Rival protocols compete for name collisions.
A panel on blockchain domain names at NamesCon today turned into a fight between Handshake supporters and Unstoppable Domains founder Brad Kam.
Unstoppable Domains recently sued a technology provider that introduced second-level .wallet domains based on the Handshake system. Unstoppable offers a competing .wallet extension in its own system.
The fireworks started during the presentations, when Handshake Protocol co-founder Chris Jeffrey attacked Kam for filing a lawsuit.
The majority of the panel focused on name collisions and protocol conflicts. Here is an example of confrontation:
Thomas Barrett, co-founder of Encirca, which supports many competing blockchain domains, finished a comment on the nature of blockchain domains: …so web3 is about consumers taking back control of their privacy and personal data. So that’s the use case, very different from Web2, that’s really about businesses going online and doing e-commerce.
Chjango U., dWeb Foundation: [interjecting] — and prosecute people to create their territory.
Brad Kam: Can we keep it high? I think we focus too much on Unstoppable. Let’s talk about the industry.
Jeffrey: [interjecting] “No, no, that’s, that’s the most relevant thing to talk about right now because…
Chjango U.: [interjecting] “It’s a precedent.
Jeffrey: [continuing] … these decentralized naming protocols are susceptible to this type of attack. Someone like You [referring to Kam] will use a legacy naming system, like the Trademark Office, to prosecute someone who relies on these protocols. The good news is that I think in the long run you lose. And I say this without any sense of irony or levity: [Unstoppable] is the enemy.
It’s the person [Kam] which these decentralized naming protocols are intended to protect you from. And in the long run, they will die out.
The parties disagreed on the possibility of coexisting more than one blockchain top-level domain. Kam argued that they cannot and that “social convention” will play a large role in determining which area of blockchain should be able to exclude others:
Kam: Imagine what would happen if I had brad.crypto and someone else got brad.crypto there. And then someone trying to send me a million dollars sends it to the wrong person. It is a system that does not work. So what’s going to end up happening here is there’s going to be a… you can’t have more than one TLD operating in the nature of the same TLD. Otherwise, apps simply won’t support it. So what’s going to happen is that apps will say, “Hey, this is dangerous for my users. I can’t… I have to close this. So that’s why naming is actually a social convention, not just a technology. So you have the technology plus the social convention.
Ray King, founder of both a registrar that sells Handshake domains (Porkbun) and a company that sells ICANN-approved top-level domains, but took a neutral stance during the panel , asked who decides which competing protocol gets exclusive rights to a channel. Kam replied
Kam: This is the same as for any IP address. So basically what happens is you have first commercial use, you have market penetration… you have all the same reasons why you can’t launch the McDonald’s restaurant, it’s the same reason .

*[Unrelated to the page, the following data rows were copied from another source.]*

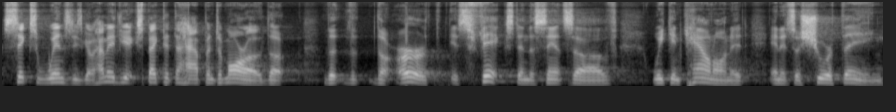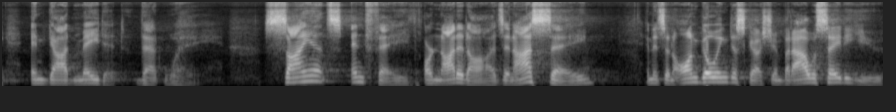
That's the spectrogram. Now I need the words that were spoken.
Six Wednesdays ago? How many of you expect it to happen tomorrow? The, the, the, the earth is fixed in the sense of we can count on it and it's a sure thing, and God made it that way. Science and faith are not at odds, and I say, and it's an ongoing discussion, but I will say to you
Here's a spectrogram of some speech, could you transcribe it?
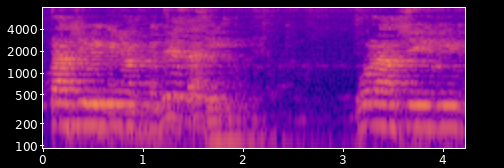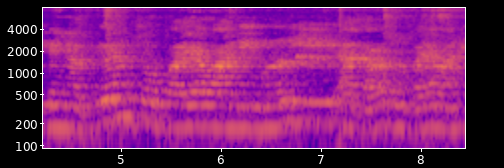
Ulah silih binyotkeun ya tadi. Ulah silih binyotkeun supaya wani meuli atau supaya wani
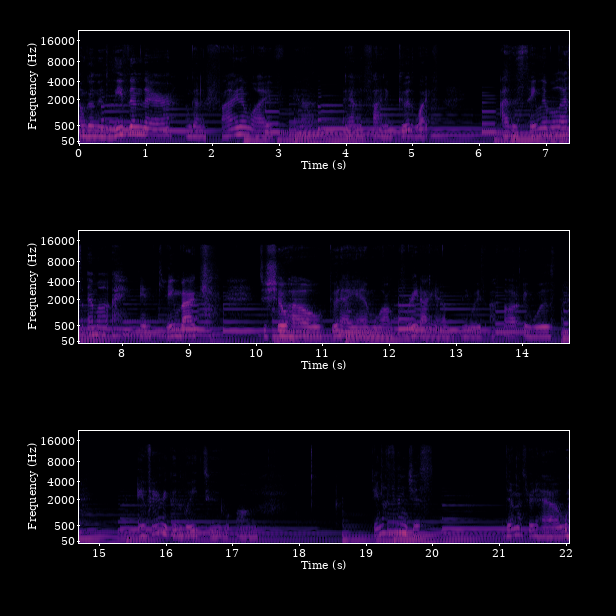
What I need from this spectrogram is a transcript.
I'm gonna leave them there. I'm gonna find a wife, and I, I'm gonna find a good wife at the same level as Emma, and came back to show how good I am, how great I am. Anyways, I thought it was a very good way to um, Austen just demonstrate how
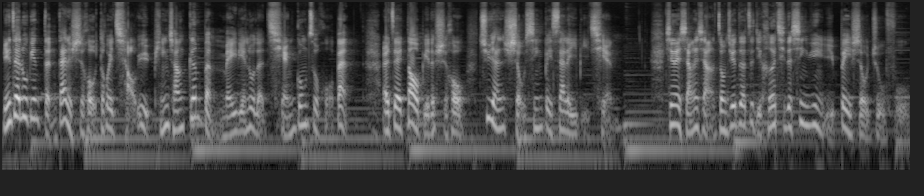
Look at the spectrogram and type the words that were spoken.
连在路边等待的时候，都会巧遇平常根本没联络的前工作伙伴；而在道别的时候，居然手心被塞了一笔钱。现在想一想，总觉得自己何其的幸运与备受祝福。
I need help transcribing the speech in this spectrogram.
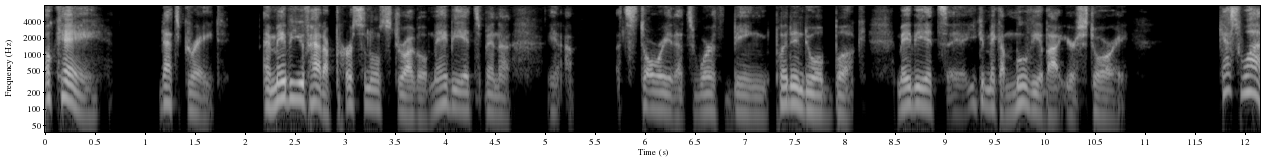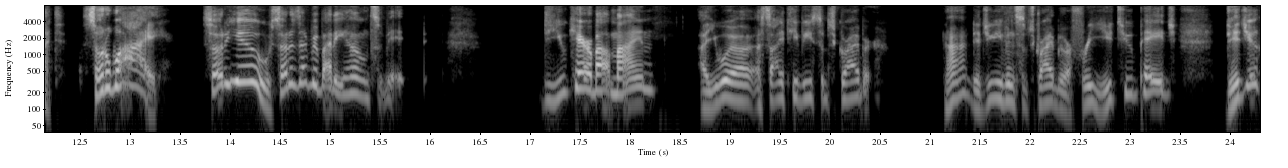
Okay, that's great. And maybe you've had a personal struggle. Maybe it's been a you know a story that's worth being put into a book. Maybe it's a, you can make a movie about your story. Guess what? So do I. So do you. So does everybody else. Eh, do you care about mine? Are you a, a TV subscriber? Huh? Did you even subscribe to a free YouTube page? Did you?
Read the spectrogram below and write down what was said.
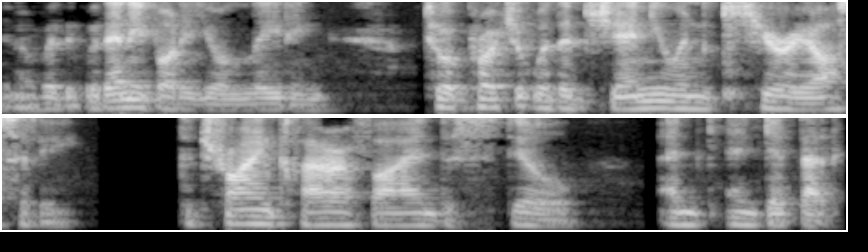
you know with with anybody you're leading, to approach it with a genuine curiosity to try and clarify and distill and, and get that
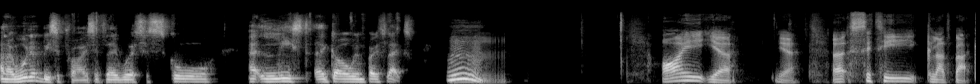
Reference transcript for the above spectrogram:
and I wouldn't be surprised if they were to score at least a goal in both legs. Mm. Hmm. I yeah yeah. Uh, City Gladbach.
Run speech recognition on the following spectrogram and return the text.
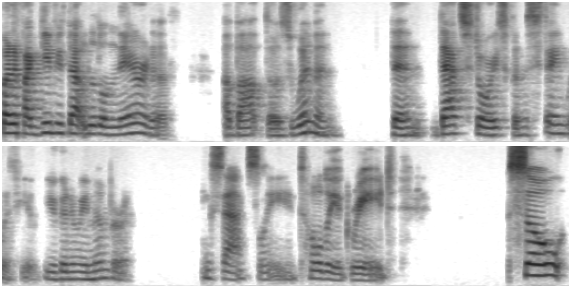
But if I give you that little narrative about those women, then that story is going to stay with you. You're going to remember it. Exactly. Totally agreed. So,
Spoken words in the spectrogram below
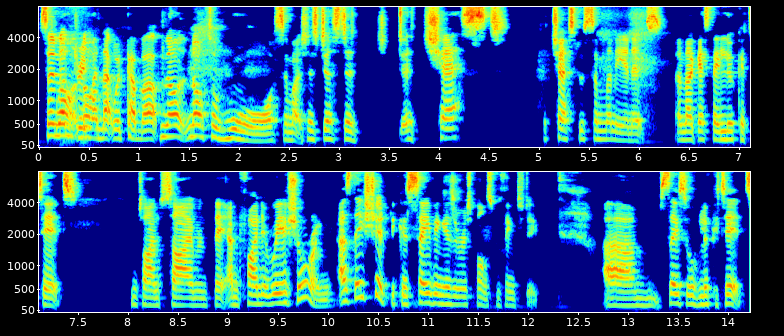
so not, not, when that would come up. not not a war so much as just a, a chest, a chest with some money in it. And I guess they look at it from time to time and, th- and find it reassuring, as they should, because saving is a responsible thing to do. Um, so they sort of look at it,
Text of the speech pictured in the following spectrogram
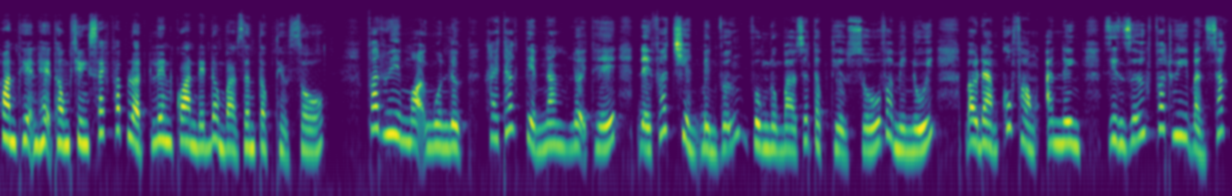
Hoàn thiện hệ thống chính sách pháp luật liên quan đến đồng bào dân tộc thiểu số, phát huy mọi nguồn lực, khai thác tiềm năng lợi thế để phát triển bền vững vùng đồng bào dân tộc thiểu số và miền núi, bảo đảm quốc phòng an ninh, gìn giữ phát huy bản sắc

At this point, an audience member asked how you can ever prevent these types of collisions given the inherent characteristics of blockchain technology.
Question from the audience: I’m just curious how you can prevent collisions in this space, because ultimately blockchain domains are NFTs. And that’s a problem with NFTs in general, ie there’s no authentication, right? So you can create a million NFTs for the same thing, whether it’s a painting, an image, or anything else. And there’s no way to authenticate that, which is basically a core feature of decentralized systems.
Kam reiterated that he thinks it comes down to social convention.
Another audience member asked Kam what would happen in ICANN’s next round if someone applied for a top-level domain that matches the one Unstoppable Domains already operates. Kam replied
Kam: I think that’s a big question for the industry. In the end, what I’m hoping to happen is that…it’s not so much about ICANN, is it. This is the company trying to buy that TLD from ICANN or to buy the rights to that TLD from ICANN. And what I’m hoping for is that companies understand that, you know, the TLDs that have grown and gotten real traction in the marketplace, that they shouldn’t collide. And what is essentially the problem we have here is very similar to the problem we had when launching .com. There was no ICANN when .com was launched. But what happened was that there was a new technology platform that changed the internet and changed the world. And I believe that NFT domains have the same ability to change the world.
Kam argues that no one should apply for .crypto, .bitcoin, .nft or any of the other domains launched by Unstoppable at the opening of ICANN’s new round.
I left the session thinking there’s a reason the existing domain name system works so efficiently: because it is centralized. Despite all the promise of decentralization, people want the benefits of centralized systems that work as they expect.